Each of these texts argues against reparations claims, albeit in drastically different forms. The two pieces by David Horowitz, a conservative writer from the United States, argues that reparations claims are racist, in that they generalize African American experiences of racial discrimination, and would produce unwanted racial separatism. John Torpey’s book, while acknowledging the history of racism and segregation that underlies claims for reparations, argues that these claims are backwards looking and that addressing racial inequality requires forward looking political projects. Adolph Reed argues against reparations from the left, critiquing the racial essentialism that underlies such claims. Finally, Stephen Kershnar argues against reparations from a legal scholar’s perspective.


Horowitz, David. “Ten Reasons Why Reparations for Blacks is a Bad Idea for Blacks – and Racist Too.” Published online, January 3, 2001. 

Horowitz, David. Uncivil Wars: The Controversy Over Reparations for Slavery. San Francisco: Encounter Books, 2002.

Kershnar, Stephen. Justice for the Past. SUNY Press: 2004.
In this book, Stephen Kershnar examines the legal and political arguments for reparations for slavery and affirmative action and argues that they are not justified on that basis.

Reed Jr., Adolph. “The Case Against Reparations.” The Progressive (2000). 
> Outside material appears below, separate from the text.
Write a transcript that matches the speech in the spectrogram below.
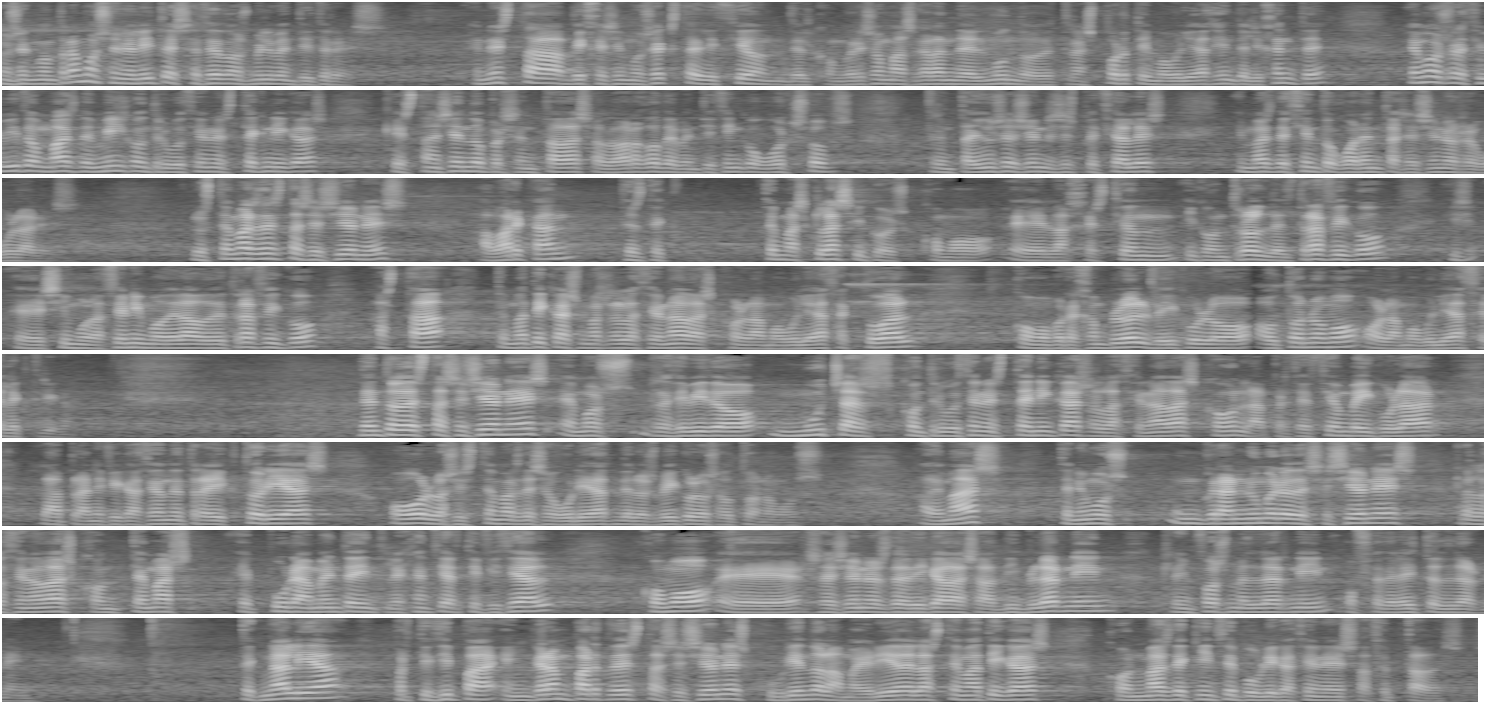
Nos encontramos en el ITSC 2023. En esta 26 edición del Congreso más grande del mundo de Transporte y Movilidad Inteligente, hemos recibido más de mil contribuciones técnicas que están siendo presentadas a lo largo de 25 workshops, 31 sesiones especiales y más de 140 sesiones regulares. Los temas de estas sesiones abarcan desde temas clásicos como eh, la gestión y control del tráfico, eh, simulación y modelado de tráfico, hasta temáticas más relacionadas con la movilidad actual como por ejemplo el vehículo autónomo o la movilidad eléctrica. Dentro de estas sesiones hemos recibido muchas contribuciones técnicas relacionadas con la percepción vehicular, la planificación de trayectorias o los sistemas de seguridad de los vehículos autónomos. Además, tenemos un gran número de sesiones relacionadas con temas eh, puramente de inteligencia artificial, como eh, sesiones dedicadas a Deep Learning, Reinforcement Learning o Federated Learning. Tecnalia participa en gran parte de estas sesiones cubriendo la mayoría de las temáticas con más de 15 publicaciones aceptadas.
Torpey, John. Making Whole What Has Been Smashed. Cambridge: Harvard University Press, 2006.
John Torpey offers a skeptical appraisal of the reparations movement in the United States through a global perspective. By examining the aftermath of reparations movements throughout the globe, Torpey suggests that reparations claims may ultimately disempower efforts to bring about a better future. However, unlike bad faith critics of reparations, Torpey does not dismiss the grounds for reparations claims altogether.